> _ASSIGNMENT_
Write again exactly the lines in the listing below, starting at the line with "Spectrogram, in 2 pictures. What sound" and ending at the line with "Spectrogram, 6.3 s, 0", both included. Pictures are not copied.

> _PROVIDED DATA_
*** Begin section ***

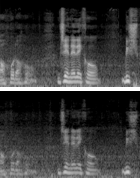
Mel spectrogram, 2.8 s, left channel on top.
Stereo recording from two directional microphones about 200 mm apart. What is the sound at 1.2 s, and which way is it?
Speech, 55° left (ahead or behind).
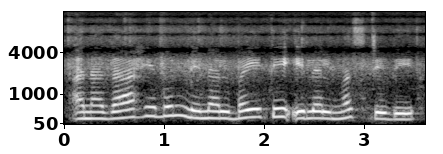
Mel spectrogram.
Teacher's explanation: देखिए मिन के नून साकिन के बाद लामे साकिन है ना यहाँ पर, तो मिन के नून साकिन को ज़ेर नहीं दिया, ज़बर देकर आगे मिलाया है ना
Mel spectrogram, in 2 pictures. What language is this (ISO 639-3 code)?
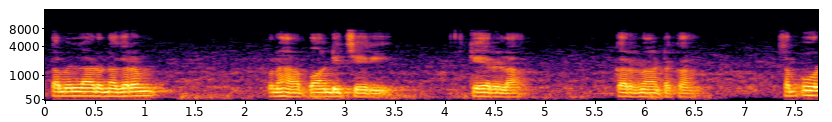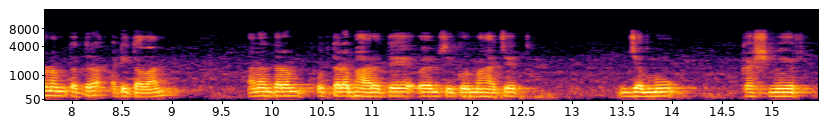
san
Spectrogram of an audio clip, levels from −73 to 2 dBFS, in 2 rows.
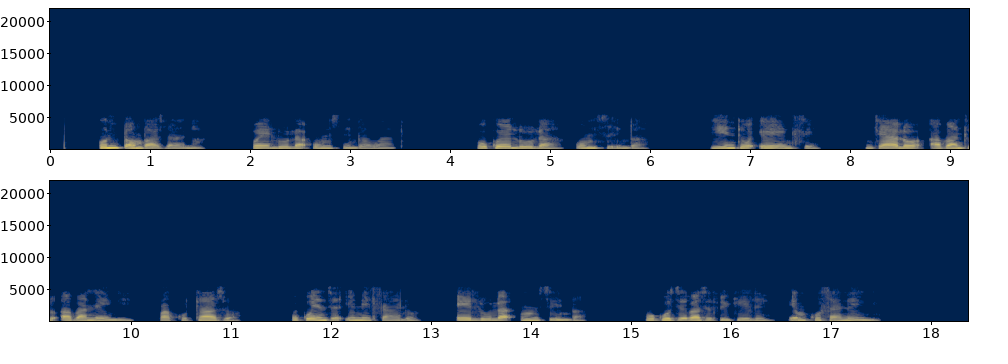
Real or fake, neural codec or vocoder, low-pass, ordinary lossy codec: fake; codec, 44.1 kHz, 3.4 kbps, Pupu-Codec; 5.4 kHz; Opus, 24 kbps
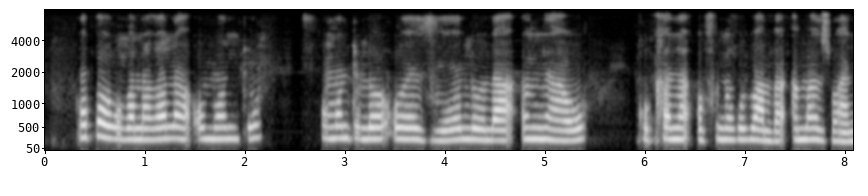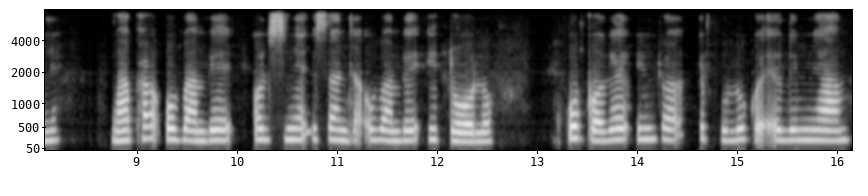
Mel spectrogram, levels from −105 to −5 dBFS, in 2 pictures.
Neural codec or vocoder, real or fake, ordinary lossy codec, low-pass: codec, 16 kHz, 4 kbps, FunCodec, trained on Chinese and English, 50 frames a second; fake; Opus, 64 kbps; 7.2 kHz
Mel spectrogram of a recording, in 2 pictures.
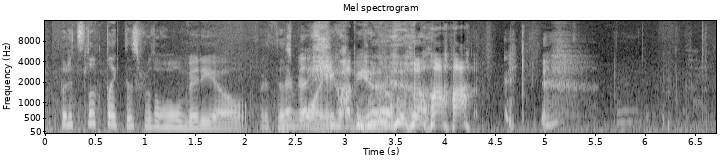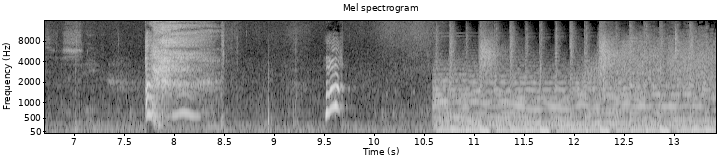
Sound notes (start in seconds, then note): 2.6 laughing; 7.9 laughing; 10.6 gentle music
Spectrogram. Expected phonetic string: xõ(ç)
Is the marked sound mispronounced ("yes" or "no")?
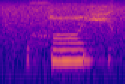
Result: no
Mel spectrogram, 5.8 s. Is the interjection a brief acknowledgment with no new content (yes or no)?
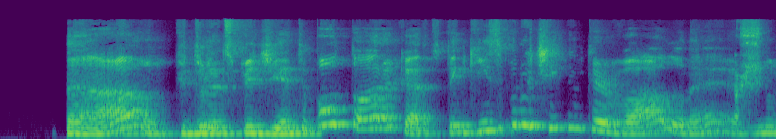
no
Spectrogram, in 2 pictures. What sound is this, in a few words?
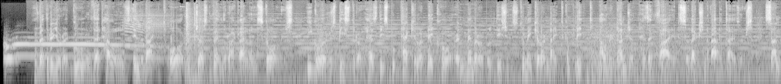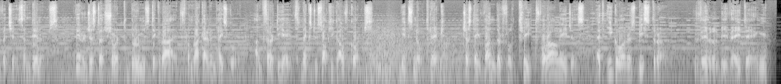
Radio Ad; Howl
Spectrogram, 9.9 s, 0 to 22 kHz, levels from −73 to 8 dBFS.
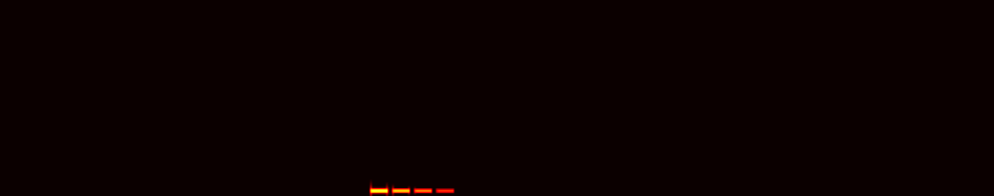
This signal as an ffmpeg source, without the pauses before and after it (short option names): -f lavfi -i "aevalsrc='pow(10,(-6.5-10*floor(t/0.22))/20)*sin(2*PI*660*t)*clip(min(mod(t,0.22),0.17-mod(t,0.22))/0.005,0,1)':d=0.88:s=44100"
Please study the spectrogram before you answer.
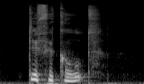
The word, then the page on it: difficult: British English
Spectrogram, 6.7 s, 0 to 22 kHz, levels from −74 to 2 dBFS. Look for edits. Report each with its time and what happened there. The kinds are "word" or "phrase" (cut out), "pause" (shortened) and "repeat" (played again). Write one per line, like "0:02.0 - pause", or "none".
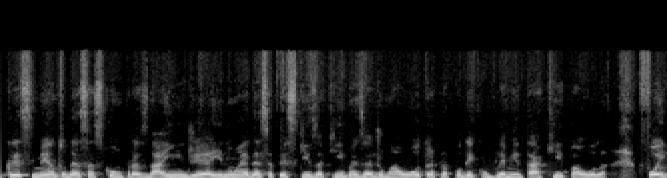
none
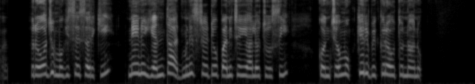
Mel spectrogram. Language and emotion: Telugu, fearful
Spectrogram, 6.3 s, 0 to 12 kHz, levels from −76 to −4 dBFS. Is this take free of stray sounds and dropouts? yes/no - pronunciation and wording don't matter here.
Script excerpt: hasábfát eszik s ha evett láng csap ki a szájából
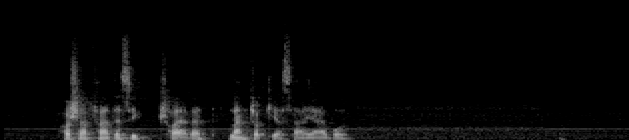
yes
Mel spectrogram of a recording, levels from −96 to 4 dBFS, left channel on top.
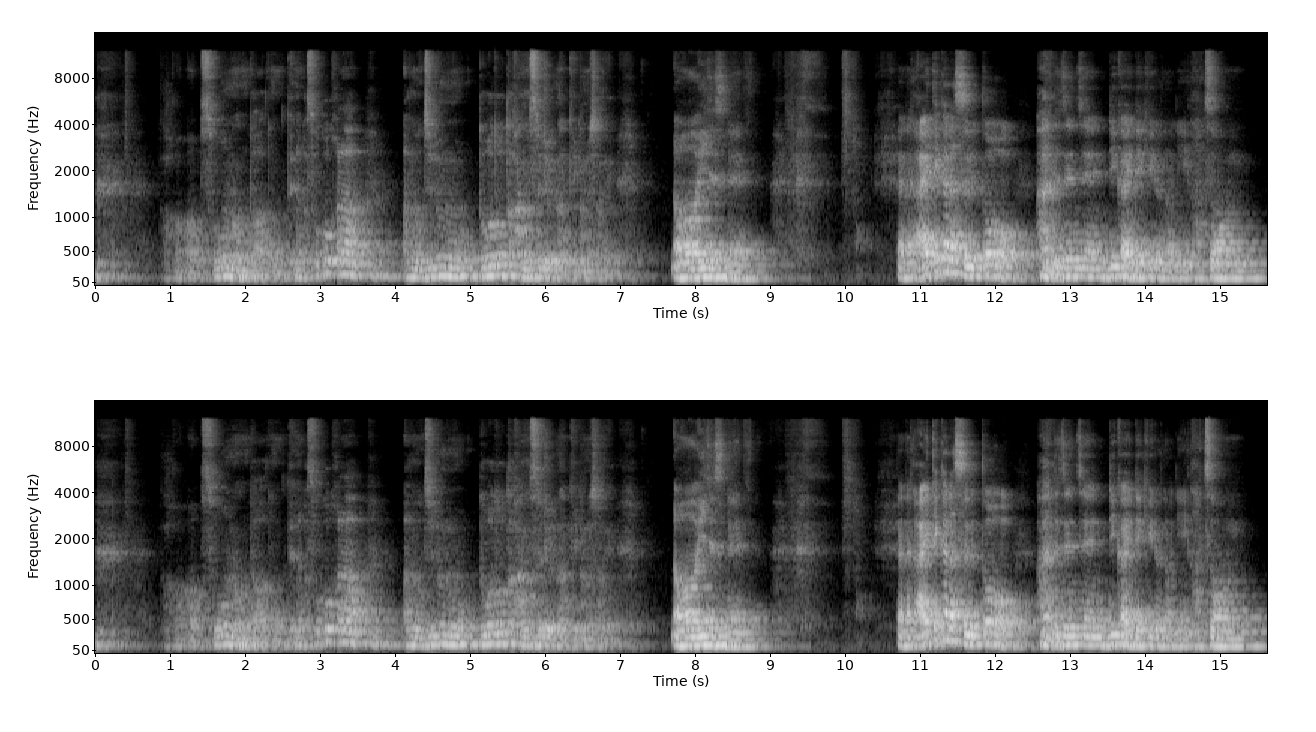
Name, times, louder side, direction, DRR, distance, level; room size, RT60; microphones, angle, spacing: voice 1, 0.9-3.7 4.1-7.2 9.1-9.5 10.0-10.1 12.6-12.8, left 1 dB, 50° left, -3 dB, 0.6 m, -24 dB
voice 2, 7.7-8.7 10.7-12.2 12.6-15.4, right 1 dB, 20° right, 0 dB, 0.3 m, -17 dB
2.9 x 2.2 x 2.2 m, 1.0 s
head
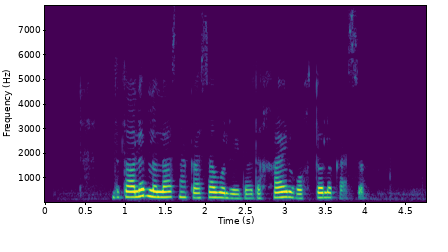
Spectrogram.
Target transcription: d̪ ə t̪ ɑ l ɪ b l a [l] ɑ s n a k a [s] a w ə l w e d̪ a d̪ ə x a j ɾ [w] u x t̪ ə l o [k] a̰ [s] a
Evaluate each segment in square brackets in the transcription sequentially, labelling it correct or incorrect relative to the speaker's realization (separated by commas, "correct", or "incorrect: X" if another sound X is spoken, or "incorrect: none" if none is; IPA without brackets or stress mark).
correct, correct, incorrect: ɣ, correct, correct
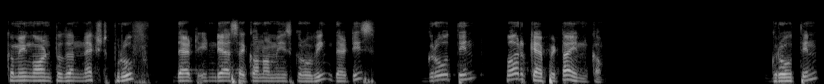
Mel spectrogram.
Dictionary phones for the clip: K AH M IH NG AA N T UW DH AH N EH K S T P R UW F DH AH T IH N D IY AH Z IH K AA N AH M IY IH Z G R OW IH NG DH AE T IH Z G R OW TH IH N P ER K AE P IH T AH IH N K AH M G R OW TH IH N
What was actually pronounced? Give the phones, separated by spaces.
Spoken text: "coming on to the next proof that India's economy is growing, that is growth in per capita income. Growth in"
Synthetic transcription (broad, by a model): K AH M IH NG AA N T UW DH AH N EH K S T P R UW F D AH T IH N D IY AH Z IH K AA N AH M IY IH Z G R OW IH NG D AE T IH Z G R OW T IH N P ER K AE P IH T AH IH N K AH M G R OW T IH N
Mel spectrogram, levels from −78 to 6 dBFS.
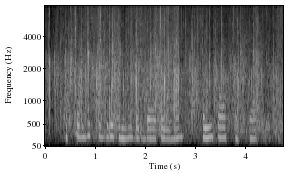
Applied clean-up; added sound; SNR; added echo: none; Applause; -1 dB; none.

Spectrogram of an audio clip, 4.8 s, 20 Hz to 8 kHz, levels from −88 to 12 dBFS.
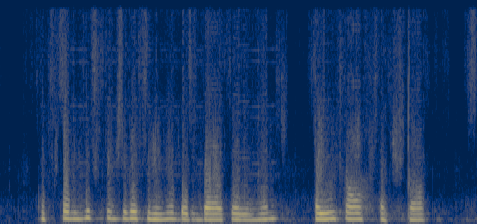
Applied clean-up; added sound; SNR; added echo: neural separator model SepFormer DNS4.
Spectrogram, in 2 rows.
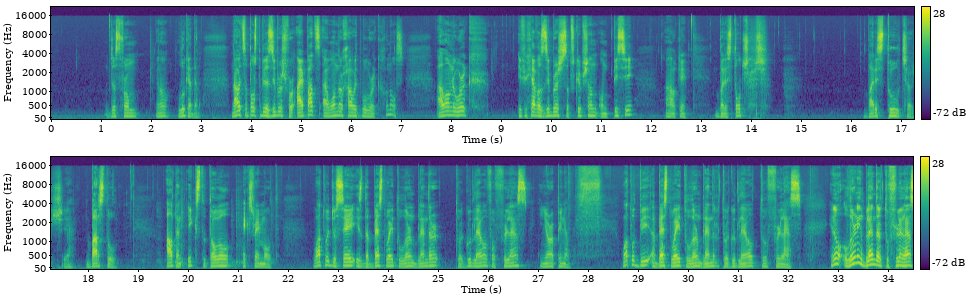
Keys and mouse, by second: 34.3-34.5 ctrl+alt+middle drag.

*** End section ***

> _EXERCISE RESULT_
Spectrogram, in 2 pictures. What sound is this, in a few words?
Radio Ad; Howl
Spectrogram, 9.9 s, 0 to 22 kHz, levels from −73 to 8 dBFS.
This signal as an ffmpeg source, without the pauses before and after it (short option names): -f lavfi -i "aevalsrc='pow(10,(-6.5-10*floor(t/0.22))/20)*sin(2*PI*660*t)*clip(min(mod(t,0.22),0.17-mod(t,0.22))/0.005,0,1)':d=0.88:s=44100"
Please study the spectrogram before you answer.
The word, then the page on it: difficult: British English
Spectrogram, 6.7 s, 0 to 22 kHz, levels from −74 to 2 dBFS. Look for edits. Report each with its time and what happened there. The kinds are "word" or "phrase" (cut out), "pause" (shortened) and "repeat" (played again). Write one per line, like "0:02.0 - pause", or "none".
none
Mel spectrogram. Language and emotion: Telugu, fearful
Spectrogram, 6.3 s, 0 to 12 kHz, levels from −76 to −4 dBFS. Is this take free of stray sounds and dropouts? yes/no - pronunciation and wording don't matter here.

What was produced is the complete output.